© 2017 NASA

NASA's foray into social media has turned out well. The picture (above), NASA’s “Global Selfie” Earth mosaic, is a 3.2-billion-pixel portrait which comprises of more than 36,000 individual photographs,

On Earth Day this year, Tuesday April 22nd, NASA invited people from all around the world to go outside to take a "selfie" and post it on social media. More than 50,000 participants tagged their selfies #GlobalSelfie and shared them on Twitter, Instagram, Facebook, Google+ and Flickr.

"to encourage environmental awareness and recognize the agency's ongoing work to protect our home planet."

The aim of he project, according to NASA was "to encourage environmental awareness and recognize the agency's ongoing work to protect our home planet."

The results were phenomenal, with selfies posted by people on every continent and 113 countries and regions, from Antarctica to Yemen, Greenland to Guatemala, and Pakistan to Peru, according to NASA.

It took the project team several weeks to collate and assemble the global mosaic. The resulting image is a 3.2-gigapixel image that users can zoom in, scan and explore to look at individual photos. 

"With the Global Selfie, NASA used crowd-sourced digital imagery to illustrate a different aspect of Earth than has been measured from satellites for decades: a mosaic of faces from around the globe," said Peg Luce, deputy director of the Earth Science Division in the Science Mission Directorate at NASA Headquarters, Washington. "We were overwhelmed to see people participate from so many countries. We're very grateful that people took the time to celebrate our home planet together, and we look forward to everyone doing their part to be good stewards of our precious Earth.”

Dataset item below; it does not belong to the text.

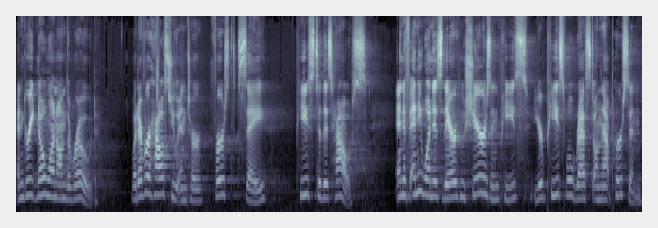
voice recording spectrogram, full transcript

For more related images and videos on the Global Selfie mosaic click here.